(Items listed in a dataset)
********
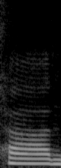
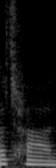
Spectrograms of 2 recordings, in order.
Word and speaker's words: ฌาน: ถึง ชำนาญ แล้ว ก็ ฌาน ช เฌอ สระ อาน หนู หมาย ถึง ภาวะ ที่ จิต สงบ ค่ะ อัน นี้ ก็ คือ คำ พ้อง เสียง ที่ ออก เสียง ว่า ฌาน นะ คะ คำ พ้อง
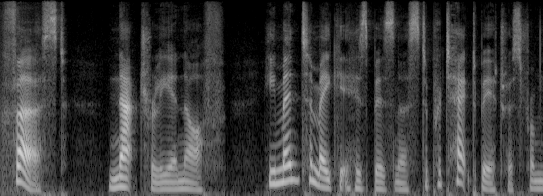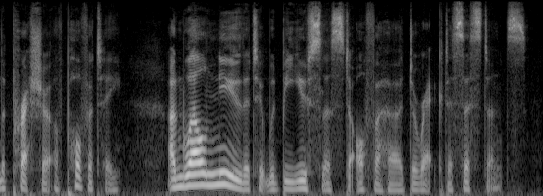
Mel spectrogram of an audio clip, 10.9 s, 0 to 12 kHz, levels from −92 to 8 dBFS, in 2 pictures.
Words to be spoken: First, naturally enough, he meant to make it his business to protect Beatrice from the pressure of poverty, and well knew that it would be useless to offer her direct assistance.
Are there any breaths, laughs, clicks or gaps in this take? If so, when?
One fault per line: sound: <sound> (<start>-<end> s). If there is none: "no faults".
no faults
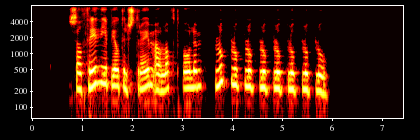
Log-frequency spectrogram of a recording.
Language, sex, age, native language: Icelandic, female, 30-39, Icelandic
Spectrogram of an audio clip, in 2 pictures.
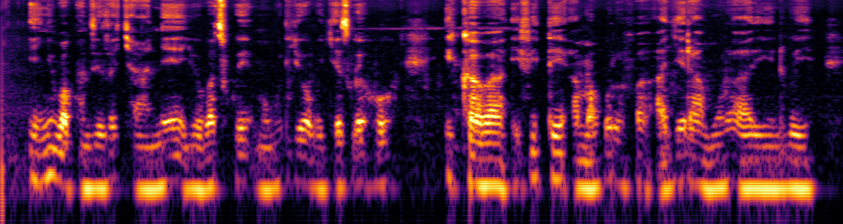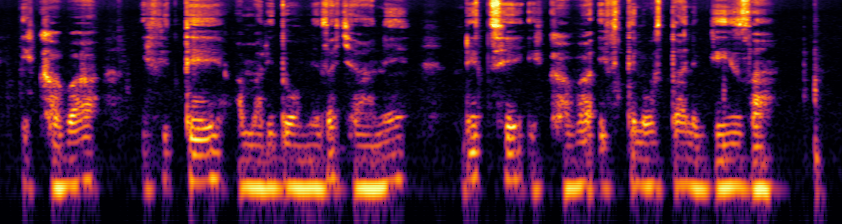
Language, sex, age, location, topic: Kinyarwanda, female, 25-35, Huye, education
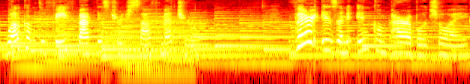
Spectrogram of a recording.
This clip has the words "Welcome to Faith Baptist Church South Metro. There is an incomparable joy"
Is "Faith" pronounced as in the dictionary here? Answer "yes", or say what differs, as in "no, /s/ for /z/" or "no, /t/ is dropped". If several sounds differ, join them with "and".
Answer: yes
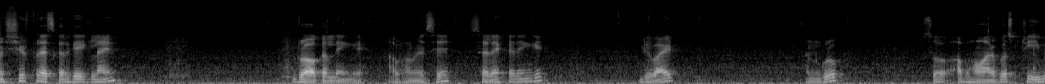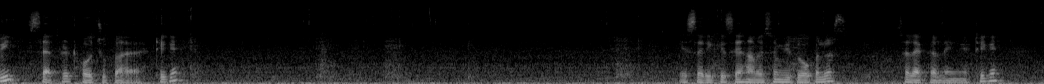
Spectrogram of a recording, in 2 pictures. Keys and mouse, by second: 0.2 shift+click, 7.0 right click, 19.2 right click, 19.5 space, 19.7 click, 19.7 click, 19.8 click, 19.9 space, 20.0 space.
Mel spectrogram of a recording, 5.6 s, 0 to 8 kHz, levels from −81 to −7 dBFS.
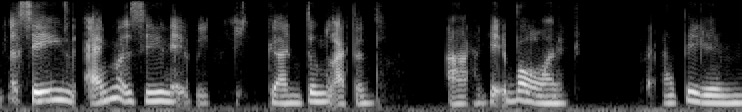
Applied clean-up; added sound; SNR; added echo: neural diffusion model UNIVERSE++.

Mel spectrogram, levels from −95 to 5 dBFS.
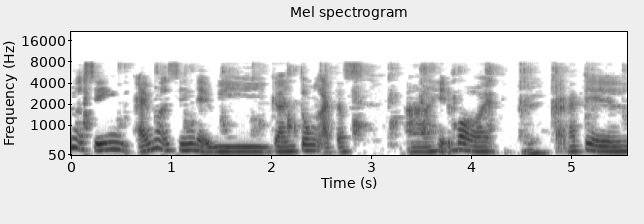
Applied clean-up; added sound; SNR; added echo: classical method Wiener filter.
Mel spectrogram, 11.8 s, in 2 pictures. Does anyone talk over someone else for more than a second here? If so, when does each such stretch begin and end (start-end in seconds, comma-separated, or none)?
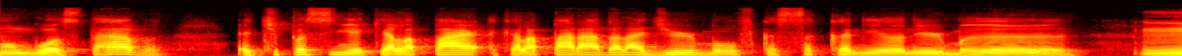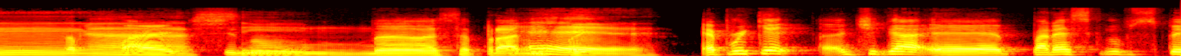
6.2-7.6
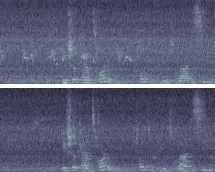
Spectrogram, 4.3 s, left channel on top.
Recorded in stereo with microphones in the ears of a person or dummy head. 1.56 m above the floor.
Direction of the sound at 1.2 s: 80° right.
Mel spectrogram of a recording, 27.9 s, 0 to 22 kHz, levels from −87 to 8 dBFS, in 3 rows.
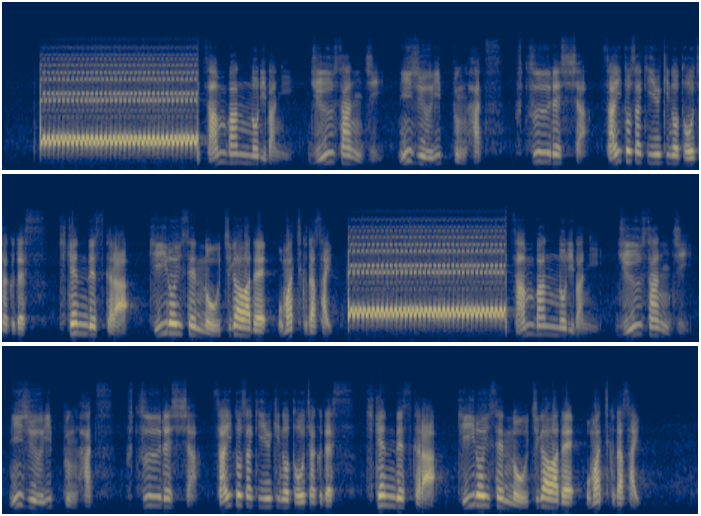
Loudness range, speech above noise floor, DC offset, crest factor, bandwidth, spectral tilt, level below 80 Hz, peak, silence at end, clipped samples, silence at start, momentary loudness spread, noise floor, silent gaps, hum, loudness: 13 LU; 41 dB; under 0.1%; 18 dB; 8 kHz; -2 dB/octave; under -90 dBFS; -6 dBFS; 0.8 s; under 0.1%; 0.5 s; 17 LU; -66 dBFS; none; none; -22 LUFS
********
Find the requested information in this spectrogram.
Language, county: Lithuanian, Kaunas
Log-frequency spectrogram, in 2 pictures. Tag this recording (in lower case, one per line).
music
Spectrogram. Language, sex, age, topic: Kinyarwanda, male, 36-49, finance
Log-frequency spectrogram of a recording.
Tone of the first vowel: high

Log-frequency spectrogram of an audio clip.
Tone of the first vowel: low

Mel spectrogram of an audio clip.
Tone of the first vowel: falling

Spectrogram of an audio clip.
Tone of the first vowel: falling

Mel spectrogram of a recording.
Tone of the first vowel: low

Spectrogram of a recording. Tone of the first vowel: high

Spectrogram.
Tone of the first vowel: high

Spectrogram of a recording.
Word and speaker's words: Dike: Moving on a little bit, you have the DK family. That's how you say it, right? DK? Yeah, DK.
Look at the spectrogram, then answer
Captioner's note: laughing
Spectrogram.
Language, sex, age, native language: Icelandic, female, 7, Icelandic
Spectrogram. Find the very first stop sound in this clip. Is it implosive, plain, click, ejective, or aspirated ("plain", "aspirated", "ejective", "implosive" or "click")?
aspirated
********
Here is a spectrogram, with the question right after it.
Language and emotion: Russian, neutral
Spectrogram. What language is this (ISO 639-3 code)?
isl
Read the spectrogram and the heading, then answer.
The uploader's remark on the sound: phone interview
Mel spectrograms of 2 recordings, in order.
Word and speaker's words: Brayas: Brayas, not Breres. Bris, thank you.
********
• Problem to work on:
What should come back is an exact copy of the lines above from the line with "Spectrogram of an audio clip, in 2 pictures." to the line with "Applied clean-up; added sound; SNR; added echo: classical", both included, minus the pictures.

• Output for this task:
Spectrogram of an audio clip, in 2 pictures.
Language, sex, age, location, topic: Kinyarwanda, female, 25-35, Huye, education
Spectrogram of a recording.
This clip has the words "Welcome to Faith Baptist Church South Metro. There is an incomparable joy"
Is "Faith" pronounced as in the dictionary here? Answer "yes", or say what differs, as in "no, /s/ for /z/" or "no, /t/ is dropped". If several sounds differ, join them with "and".
Answer: yes
Spectrogram of a recording, in 2 pictures. Keys and mouse, by second: 0.2 shift+click, 7.0 right click, 19.2 right click, 19.5 space, 19.7 click, 19.7 click, 19.8 click, 19.9 space, 20.0 space.
Mel spectrogram of a recording, 5.6 s, 0 to 8 kHz, levels from −81 to −7 dBFS.
Applied clean-up; added sound; SNR; added echo: neural diffusion model UNIVERSE++.

Mel spectrogram, levels from −95 to 5 dBFS.
Applied clean-up; added sound; SNR; added echo: classical method Wiener filter.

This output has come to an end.